Brought to you by the letters W, M, S, and the number 336(ish).
Early last week, the Today show started running year-end retrospective segments, which freaked me out. While they scrolled through images from 2010, I had to remind myself that yes, the year was almost out. I hadn’t even begun to think about retrospective things, which is probably good since I’ve been feverishly trying to wrap up a lot of chapter revisions.
That’s when I decided that my take on 2010 retrospectives this year is dissertation-centric. After all, what was 2010 for me if not the Year of the Dissertation?
A year ago, the dissertation was not even half-baked yet. On January 1, 2010, I could honestly say that I had written Chapter 1, Chapter 2 (two versions of it), and Chapter 5. And I was pretty proud of those accomplishments.
In the winter and spring months of 2010, in between teaching assistantship duties, fellowship applications, department activities, and a conference at Brown University, I wrote two more chapters: Chapter 3 and Chapter 4. None of it, of course, went as fast or as smoothly as I would have liked. The piles of books around the house were ridiculous, my snacking habits atrocious, and yes, let’s face it, my cut-in-paste technique got a little obnoxious at times (even for me).
But by the end of May, there it was: Chapters 1 through 5, with an Intro, Conclusion, and Chapter 6 still pending. I was afraid of Chapter 6. Chapter 6 and I weren’t quite getting along in my mind yet, because I still couldn’t visualize it as well as I could see the others.
Of course, one of the lessons in the second half of the year was that it doesn’t matter how well I visualized something or not: odds were that I’d end up shredding it to pieces and finding another approach anyway.
In some ways, the spring of the dissertation was uneventful, particularly when compared with the rest of the year. I stressed over writing those two chapters. I went all over town interviewing veterans for the project and spent hours transcribing interviews. And somewhere along the way, the writing happened. I made progress.
Then came June, the month in which the dissertation and I went through a planned, yet temporary break up. This was probably a very good thing, and the reason for it was excellent: three weeks at West Point’s Summer Seminar in Military History. I wrote a lot about that this summer, and I still think about it a lot. In retrospect, that was probably one of the best experiences I could have had this year because my time in New York (and the surrounding areas) forced me to reexamine many things related to both the dissertation and my professional life.
Plus, I met a ton of interesting people and spent some time being social. It can’t always be just you and the dissertation, you know.
Then there was July. July, the month where Chapter 6 and I went at it for 10 insane days before I threw a draft at my advisor, even though I knew as soon as I printed it out that it didn’t work. And even that was okay.
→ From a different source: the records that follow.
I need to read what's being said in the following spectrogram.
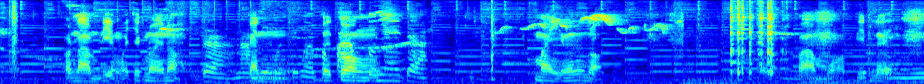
ๆเอาน้ำเลี้ยงไว้จักหน่อยเนาะจ้ะกันน้ำเดือดจักหน่อยไปต้องปลาตัวใหญ่จ้ะใหม่แล้วเนาะ ฝาหม้อปิดเลยใส่นี้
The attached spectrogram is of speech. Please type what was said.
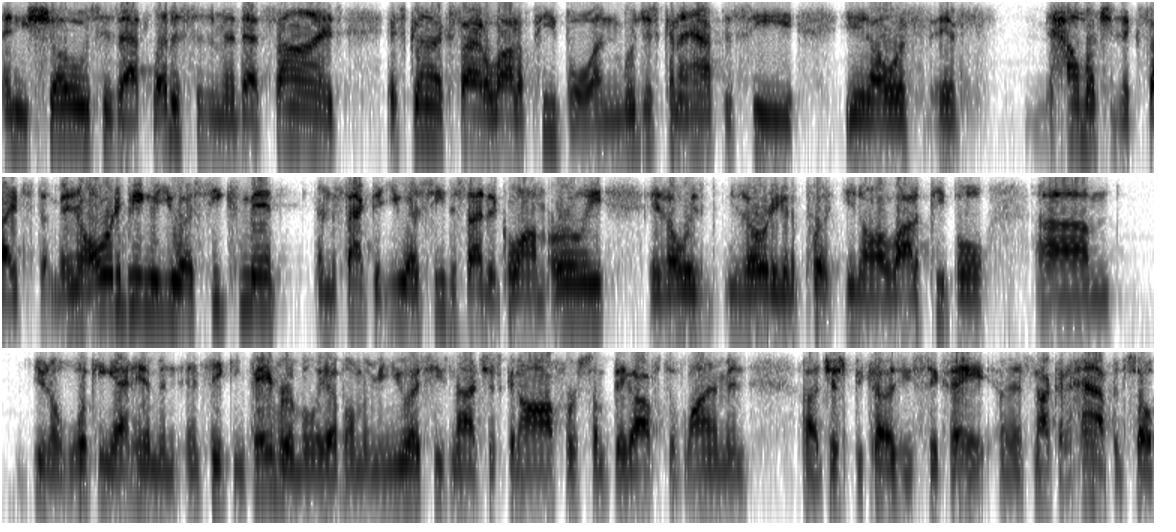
and he shows his athleticism at that size, it's going to excite a lot of people. And we're just going to have to see, you know, if if how much it excites them. And already being a USC commit, and the fact that USC decided to go on him early is always is already going to put you know a lot of people um, you know, looking at him and, and thinking favorably of him. I mean, USC's not just going to offer some big offensive lineman uh, just because he's six eight. I mean, it's not going to happen. So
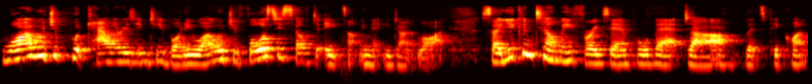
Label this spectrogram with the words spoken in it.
Why would you put calories into your body? Why would you force yourself to eat something that you don't like? So you can tell me, for example, that uh, let's pick one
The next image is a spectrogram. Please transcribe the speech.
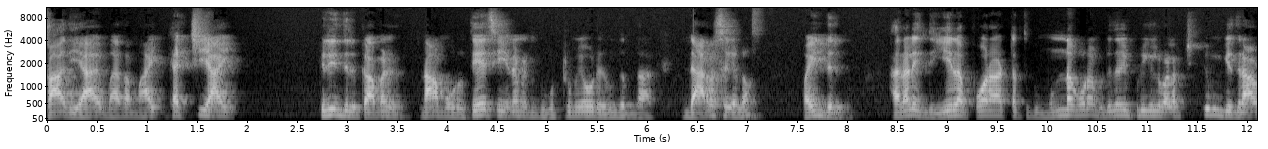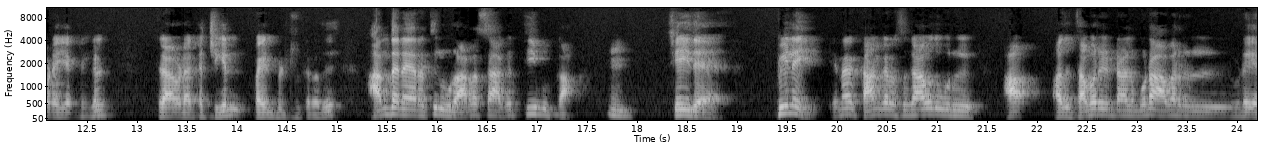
சாதியாய் மதமாய் கட்சியாய் பிரிந்திருக்காமல் நாம் ஒரு தேசிய இனம் என்று ஒற்றுமையோடு இருந்திருந்தால் இந்த அரசுகளும் பயந்திருக்கும். அதனால் இந்த ஈழ போராட்டத்துக்கு முன்ன கூட விடுதலை புலிகள் வளர்ச்சிக்கும் இங்கே திராவிட இயக்கங்கள் திராவிட கட்சிகள் பயன்பெற்றிருக்கிறது. அந்த நேரத்தில் ஒரு அரசாக திமுக. செய்த பிழை. ஏன்னா காங்கிரஸுக்காவது ஒரு அது தவறு என்றாலும் கூட அவர்களுடைய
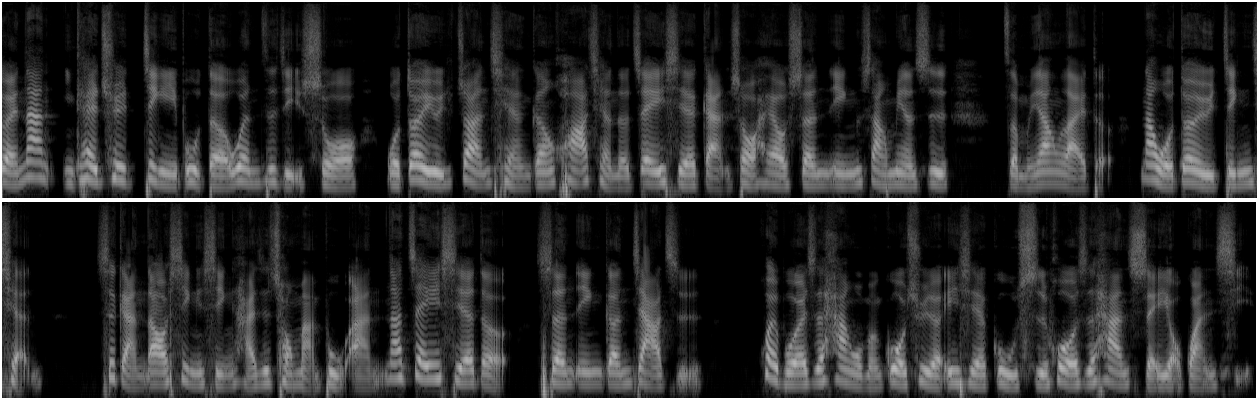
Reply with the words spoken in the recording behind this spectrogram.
对，那你可以去进一步的问自己说，我对于赚钱跟花钱的这一些感受还有声音上面是怎么样来的？那我对于金钱是感到信心还是充满不安？那这一些的声音跟价值会不会是和我们过去的一些故事，或者是和谁有关系？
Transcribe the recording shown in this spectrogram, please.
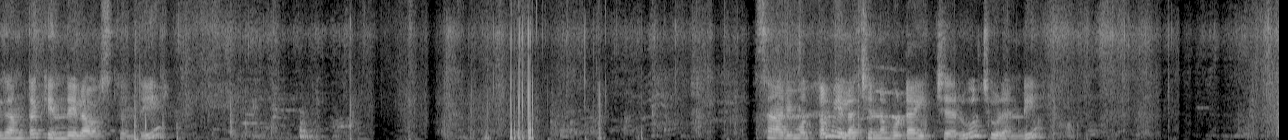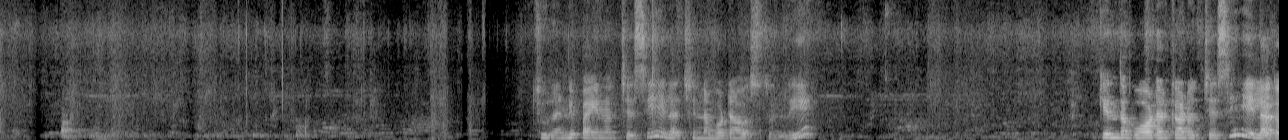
ఇదంతా కింద ఇలా వస్తుంది. శారీ మొత్తం ఇలా చిన్న బుట్ట ఇచ్చారు చూడండి. చూడండి పైన వచ్చేసి ఇలా చిన్న బుట్ట వస్తుంది. కింద బార్డర్ కార్డ్ వచ్చేసి ఇలాగ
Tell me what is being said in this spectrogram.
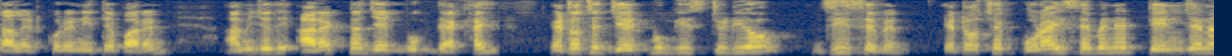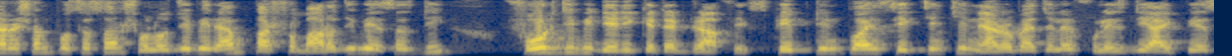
কালেক্ট করে নিতে পারেন। আমি যদি আরেকটা জেটবুক দেখাই, এটা হচ্ছে জেটবুক স্টুডিও জি সেভেন এটা হচ্ছে কোরাই সেভেনের টেন জেনারেশন প্রসেসর ষোলো জিবি র্যাম পাঁচশো বারো GB SSD four GB dedicated graphics fifteen point six inch narrow ব্যাজেলের full HD IPS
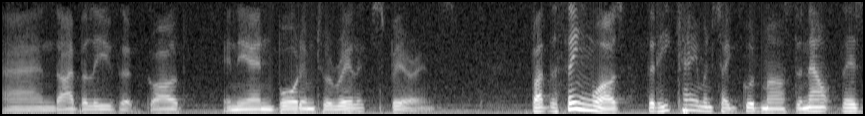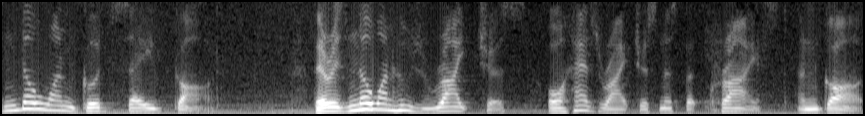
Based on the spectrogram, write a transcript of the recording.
And I believe that God, in the end, brought him to a real experience. But the thing was that he came and said, Good master, now there's no one good save God. There is no one who's righteous or has righteousness but Christ and God.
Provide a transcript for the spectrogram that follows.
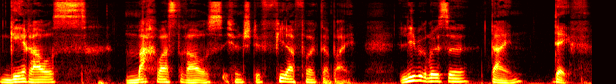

Me, my advisor, and Chapter 6 – we all made it through that crappy period, mostly because in the process of tripping things up so badly I seem to have figured out how it really needed to go.
And then: August and September, the months of the revisions. For two solid months I attacked each chapter in order, thoroughly, methodically. I buckled down at the table for a set period of time every day and wrote. And thought. But mostly, wrote. I worked into weekends and evenings on some chapters. I lived, breathed, ate, and slept my dissertation.
By late September, Chapters 1 through 6 had received the first major round of revisions. I wrote the conclusion (which I kinda loved). I agonized over the introduction draft (which I still kinda hate). I deposited the ENTIRE VERSION of Dissertation 2.0 into my advisor’s mailbox on October 1 and let it all just be for awhile.
But it was still the year of the dissertation, after all, so October and November included some more oral history interviews, a small archival trip, and “other” work that I think still helped with the dissertation, such as job applications and letting my brain process things subconsciously. Then, the Friday before Thanksgiving, the advisor and I got together and went through Version 2.0 together.
That was roughly six weeks ago. In the time since, I’ve looked at oodles of books. I’ve reworked countless passages and gotten frustrated over different elements of the project. Then there are days like today, when I finally found my voice in a particular chapter and found new evidence that no one’s ever written about before and got to use it.
I still haven’t touched the Introduction, Chapter 3, or the Conclusion (which needs new attention in light of the repeal of Don’t Ask, Don’t Tell). On the other hand, I’ve reconceptualized and revised Chapters 1 and 4 and made other edits for Chapters 2, 5, and 6. On the final day of 2010, I’ll send these revisions off to a committee member who’s graciously offered to read the whole thing. I have other readers offering their feedback to each chapter, too.
It’s not done yet, but it’s close. So close. Which means 2011 is going to be awesome.